World Bank President Paul Wolfowitz announced on 19 June 2006 Palacio's appointment as Senior Vice-President and General Counsel of the World Bank effective August 28, 2006.[4] One of her primary duties, as General Counsel, involved Palacio's serving as Secretary General of the International Centre for Settlement of Investment Disputes, which is the division of the World Bank responsible for administrating arbitrations and conciliation between individuals and States under investment protection treaties, concession agreements and other foreign investment protection instruments, including certain national investment laws.

Other activities[edit]

Since 2010, Palacio has been the Founding Partner of Palacio y Asociados, a Madrid-based consulting and law firm, and also serving as a senior strategic counsel for Albright Stonebridge Group, an international strategic consulting firm.[5] She has been visiting professor of the Edmund A. Walsh School of Foreign Service at Georgetown University since 2014.

Since 2011, Palacio has written monthly comments on global strategy for international media organization Project Syndicate.[6]

In addition, she currently holds various paid and unpaid positions.

Corporate boards[edit]

  • Enagás, Lead Independent Coordinating Director on the Board of Directors
  • Pharmamar, Member of the Board of Directors[7]
  • Investcorp, Member of the International Advisory Board
  • Anadarko, Member of the International Advisory Board
  • Areva, Member of the Executive Board (2008-2009)[8]

Non-profits[edit]

In 2003, Palacio created together with other prominent European personalities the Medbridge Strategy Center, whose goal is to promote dialogue and mutual understanding between Europe and the Middle-East.

Recognition[edit]

In January 2004 Palacio was listed among the Wall Street Journal’s 75 ‘global opinion leaders’. In October 2001 the same newspaper, under the heading ‘Europe’s Lawyer’, published an extensive feature article on her in its supplement on ‘12 influential players on the world business stage’. Among the awards and decorations she has been bestowed upon, she is the recipient of the 2004 American Jewish Committee Ramer Award for Diplomatic Excellence, which recognizes her role in upholding democracy and the values of open society.

In 2016, Palacio was awarded the Sandra Day O’Connor Justice Prize.[14][15]

Personal life[edit]

In December 2000, Palacio was diagnosed with cancer.

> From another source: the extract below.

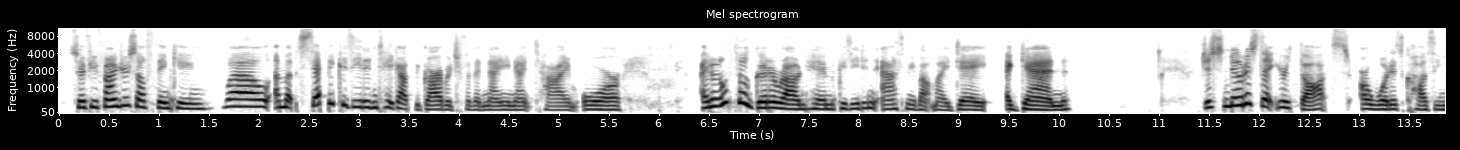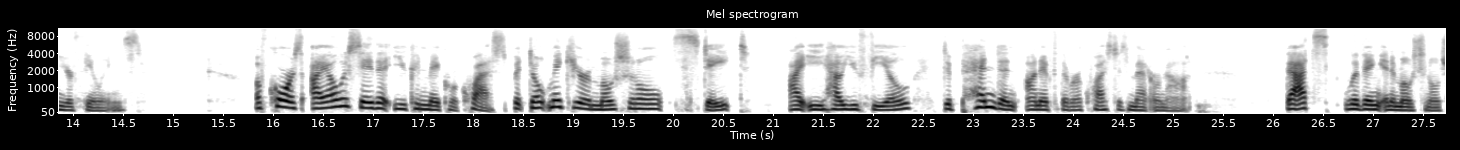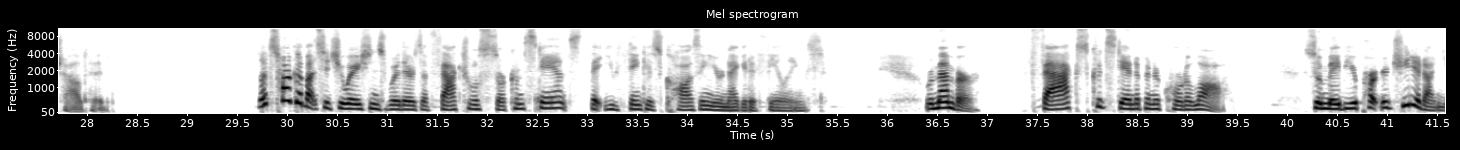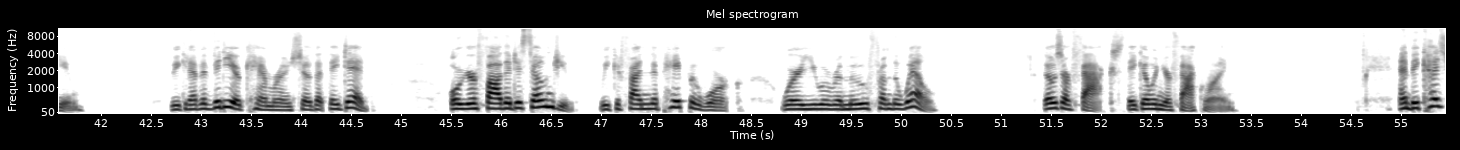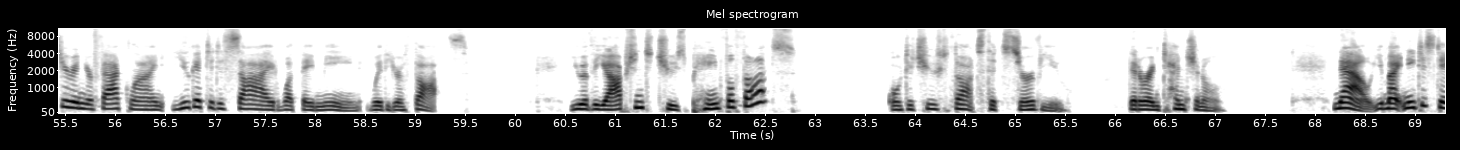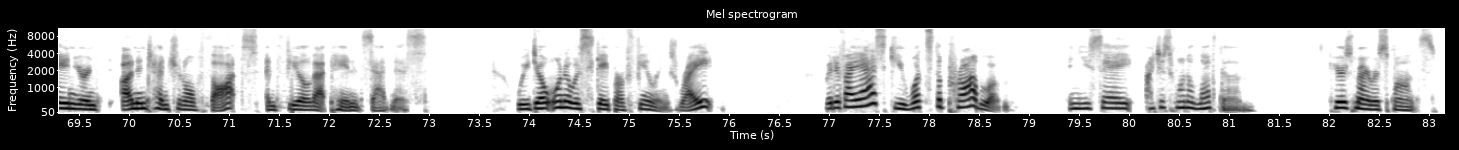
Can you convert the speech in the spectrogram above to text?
So if you find yourself thinking, well, I'm upset because he didn't take out the garbage for the 99th time, or I don't feel good around him because he didn't ask me about my day again. Just notice that your thoughts are what is causing your feelings. Of course, I always say that you can make requests, but don't make your emotional state, i.e., how you feel, dependent on if the request is met or not. That's living an emotional childhood. Let's talk about situations where there's a factual circumstance that you think is causing your negative feelings. Remember, facts could stand up in a court of law. So maybe your partner cheated on you. We could have a video camera and show that they did. Or your father disowned you. We could find the paperwork where you were removed from the will. Those are facts, they go in your fact line. And because you're in your fact line, you get to decide what they mean with your thoughts. You have the option to choose painful thoughts or to choose thoughts that serve you that are intentional. Now, you might need to stay in your unintentional thoughts and feel that pain and sadness. We don't want to escape our feelings, right? But if I ask you, what's the problem? And you say, I just want to love them. Here's my response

She refused to wear a wig or a hat when the chemotherapy made her hair fall out. Her sister, Loyola de Palacio, was a minister in the Spanish government from 1996 to 1998, and a member of the European Commission from 1999 to 2004.

References[edit]

  1. ^ Palacio Vallelersundi Ana International Who's Who. accessed 1 September 2006.
  2. ^ Martin Banks (July 10, 2002), ‘Delighted’ Palacio lands top job and quits as MEP European Voice.
  3. ^ Emma Daly (July 23, 2002), Spain and Morocco Reach Deal To Vacate Uninhabited Islet The New York Times.
  4. ^ El Banco Mundial nombra a Ana Palacio vicepresidenta y responsable jurídica · ELPAÍS.com
  5. ^ http://www.albrightstonebridge.com/team/ana-palacio
  6. ^ "Ana Palacio - Project Syndicate". Project Syndicate. Retrieved 2017-10-18.
  7. ^ Board of Directors Pharmamar.
  8. ^ Ana Palacio joins AREVA Areva, press release of May 13, 2008.
  9. ^ Scientific Council Elcano Royal Institute.
  10. ^ Members European Council on Foreign Relations.
  11. ^ Task Force on Cooperation in Greater Europe European Leadership Network (ELN).
  12. ^ Transatlantic Council on Migration Migration Policy Institute (MPI).
  13. ^ Advisory Group New Pact for Europe.
  14. ^ Board of Directors Pharmamar.
  15. ^ Sandra Day O’Connor Justice Prize Official Website.

External links[edit]

Political offices
Preceded by
Josep Piqué
Minister of Foreign Affairs
9 July 2002 –17 April 2004
Succeeded by
Miguel Ángel Moratinos
as Minister of Foreign Affairs and Cooperation